French Unions Call National Strike March 28 in Defense of Younger Workers, Demand Withdrawal of Law Allowing Bosses to Fire Young Workers “At Will”

by George Saunders

On Monday night, March 20, French trade union leaders called for a national day of strike action Tuesday, March 28, against Prime Minister Dominique de Villepin’s proposed “youth employment” law.

Reporting from Paris for the Guardian (London) on March 21, journalist Angelique Chrisafis wrote: “After protests brought up to 1.5 million people onto the streets across France on Saturday, unions had given Mr. de Villepin until yesterday afternoon to withdraw his ‘first employment contract.’”

But Villepin insists his law is “essential to win the fight against youth unemployment.” Angelique Chrisafis writes that youth unemployment is “at 23–50% in some  Paris suburbs—among the worst in Europe.”

Chrisafis continues: “It was not clear how many workers would join strikes and the general ‘day of protest’ set for March 28, but if rail, metro, and air transport workers joined forces, it could cause widespread disruption.”

Meanwhile students continued strikes and blockades at nearly 70 schools and universities throughout France. Student protesters announced they would take to the streets again on Tuesday, March 21, and on Thursday, March 23.

Cops Seriously Injure Union Member

Chrisafis reports that a 39-year-old trade union member was in a coma after being injured by police who attacked youthful protests in Paris’s Place de la Nation. The Sud-PTT union said their member had been “violently trampled by a police charge.”

Chrisafis reminds readers that mass workers’ protests in 1995 proved to be the undoing of another conservative prime minister, Alain Juppé, who lost elections two years later.

She concludes by pointing out that “paradoxically” Villepin claims his law establishing the contrat de première embauche, or CPE, would reduce youth unemployment—by making it easier to fire young workers, under 26. “He hopes this will spur employers to take young people on, knowing they will not need to offer long-term security. But critics within his own ruling UMP have dubbed the CPE comment perdre une election, or how to lose an election.”

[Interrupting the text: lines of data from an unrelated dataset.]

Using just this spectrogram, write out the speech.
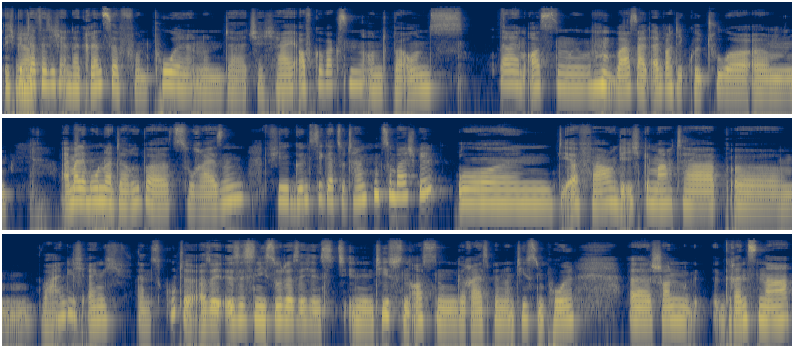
Ich bin ja. tatsächlich an der Grenze von Polen und der Tschechei aufgewachsen und bei uns da im Osten war es halt einfach die Kultur, ähm, einmal im Monat darüber zu reisen, viel günstiger zu tanken zum Beispiel. Und die Erfahrung, die ich gemacht habe, ähm, war eigentlich eigentlich ganz gute. Also es ist nicht so, dass ich ins, in den tiefsten Osten gereist bin und tiefsten Polen, äh, schon grenznah.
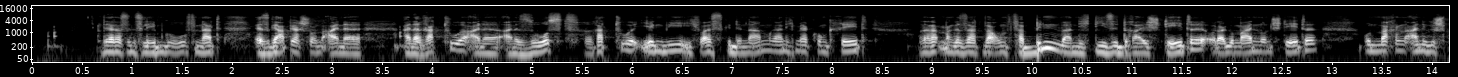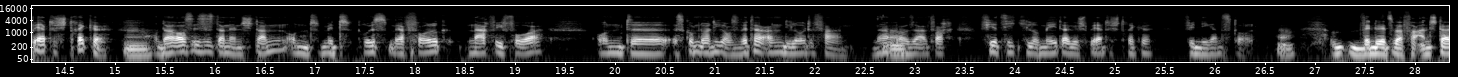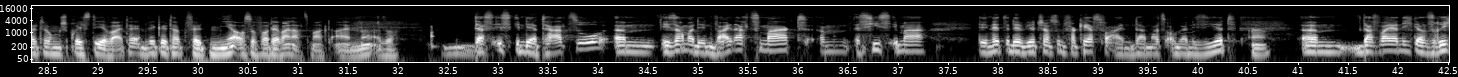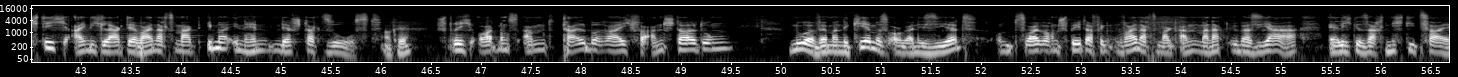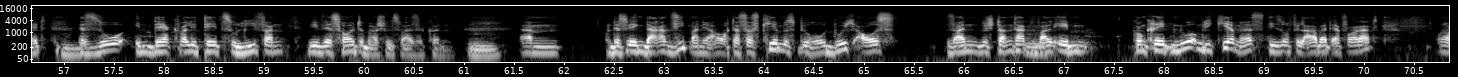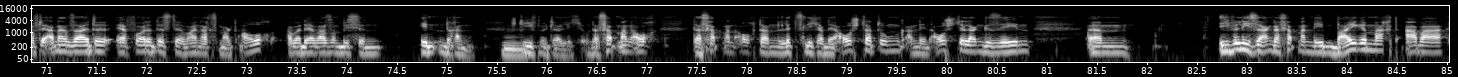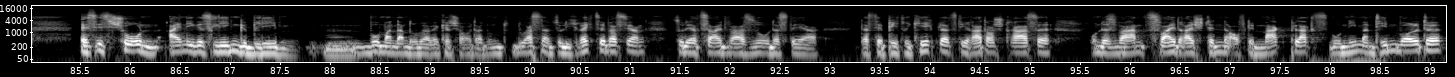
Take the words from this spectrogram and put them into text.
der das ins Leben gerufen hat. Es gab ja schon eine, eine Radtour, eine, eine Soest-Radtour irgendwie. Ich weiß den Namen gar nicht mehr konkret. Und dann hat man gesagt, warum verbinden wir nicht diese drei Städte oder Gemeinden und Städte und machen eine gesperrte Strecke? Ja. Und daraus ist es dann entstanden und mit größtem Erfolg nach wie vor. Und äh, es kommt doch nicht aufs Wetter an, die Leute fahren. Ne? Ja. Weil sie einfach 40 Kilometer gesperrte Strecke finden die ganz toll. Ja. Wenn du jetzt über Veranstaltungen sprichst, die ihr weiterentwickelt habt, fällt mir auch sofort der Weihnachtsmarkt ein. Ne? Also das ist in der Tat so. Ähm, ich sag mal, den Weihnachtsmarkt, ähm, es hieß immer, den hätte der Wirtschafts- und Verkehrsverein damals organisiert. Ja. Ähm, das war ja nicht ganz richtig. Eigentlich lag der Weihnachtsmarkt immer in Händen der Stadt Soest. Okay. Sprich Ordnungsamt, Teilbereich, Veranstaltungen. Nur wenn man eine Kirmes organisiert und zwei Wochen später fängt ein Weihnachtsmarkt an, man hat übers Jahr, ehrlich gesagt, nicht die Zeit, mhm. es so in der Qualität zu liefern, wie wir es heute beispielsweise können. Mhm. Ähm, und deswegen daran sieht man ja auch, dass das Kirmesbüro durchaus seinen Bestand hat, mhm. weil eben konkret nur um die Kirmes, die so viel Arbeit erfordert. Und auf der anderen Seite erfordert es der Weihnachtsmarkt auch, aber der war so ein bisschen hinten dran, hm. stiefmütterlich. Und das hat man auch, das hat man auch dann letztlich an der Ausstattung, an den Ausstellern gesehen. Ähm, ich will nicht sagen, das hat man nebenbei gemacht, aber es ist schon einiges liegen geblieben. Wo man dann drüber weggeschaut hat. Und du hast natürlich recht, Sebastian. Zu der Zeit war es so, dass der das ist der Petri-Kirchplatz, die Rathausstraße und es waren zwei, drei Stände auf dem Marktplatz, wo niemand hin wollte.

In this situation, revolutionary socialists have an opportunity to demand radical solutions to the jobs crisis as an alternative to Villepin’s “paradoxical” claim to fight unemployment by letting bosses fire workers more easily. For example, the demand for a shorter work week with no reduction in pay, to spread the work, could be revived, along with the call for a massive public works program, to create jobs and provide needed public services. More than that: nationalization of major industries under workers control could start to make the economy work for people instead of victimizing people.